This week I was in Cotonou – the land of the bonne choses – for my first VAC meeting. VAC stands for Volunteer Advisory Committee, which is a committee made up of one volunteer from each region (I am the representative for the Oueme-Plateau) and we meet every three months with the PC administration to discuss ideas and concerns on both the volunteer side and the admin side. This gives everyone a chance to hear the concerns from the “other side” which we are often, as volunteers out in the field, very disconnected from. After the meeting we were invited to eat a really great dinner at the PC Benin Directors house – I didn't know about this perk before hand but I'm not complaining.
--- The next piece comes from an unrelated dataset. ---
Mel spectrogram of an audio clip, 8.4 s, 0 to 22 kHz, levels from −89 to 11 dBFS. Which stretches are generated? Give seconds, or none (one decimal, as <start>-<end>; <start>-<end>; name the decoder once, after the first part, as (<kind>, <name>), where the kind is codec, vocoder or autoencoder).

It is really great to get to meet with and hear the concerns of the volunteers from other regions in the country. It always amazes me how different every region is – especially considering the small size of Benin. Every region has a different terrain, different languages, different access to foods, of course the volunteers in the north also have a much different relationship with admin... and so on and so forth. Everyone has their own Peace Corps experience.

Being situated so close to the major cities I often forget that not all volunteers have fruits and vegetables.. or even beans!!! available to them year round. There are some parts of the country where water is scarce. There are other places where it isn't completely abnormal for an elephant to wander into the village. Even though the south is “humid and crowded” a year into being here I am definitely glad to be living in the South. I am able to eat well and have made wonderful friends who I wouldn't have gotten to know if I had been living elsewhere.


Also this week, In an attempt to prepare ourselves for the inevitable departure of some of our favorite volunteers who will be leaving over the next month... we threw a Oueme-Plateau get together during the day on Saturday. Normally we just make “taco beans” because that is quick and easy. We were feeling adventurous however – so we had a lentil burger party and someone even made pasta salad!!

Lentil Burger's
(partially adapted from a recipe I found somewhere on the Internet)

1 cup uncooked red lentils
1 cup uncooked rice
1 cup carrots, grated
4 cloves garlic, minced
1 medium onion, finely chopped
1 ½ cup uncooked oatmeal
1 Tbsp lemon & herb old bay
1 tsp salt

1. Cook lentils and rice in 4 cups of water, simmering over low heat until well cooked and all water is absorbed. Let the mixture cool.
2. Add remaining ingredients (in order listed) and mix well (you will probably need your hands for this!).
3. Shape into patties (you will definitely need your hands for this).
4. Cook in a frying pan over med-heat (using a small amount of oil) until both sides are nicely browned.

Here in Benin we served ate the patties on baguettes with ketchup.. feel free to eat yours on a burger bun.

Wash down with sodabe.


News of the week? Thanks to my wonderful friends (who I can't believe are leaving me) I finally have a dinning table and a couch with cushions!! Not to mention a stacked spice cabinet. Love You All we will miss you terribly! Don't forget that if you decide you don't like America you can always come back to us here <3


Thursday, August 1, 2013

August 1

Today was Independence day -- we spent the day at this really awesome beach called El Dorado. 
It was a little rainy but wonderful none the less. 
Hope you enjoy the pictures of the scenery!

Bonne Fête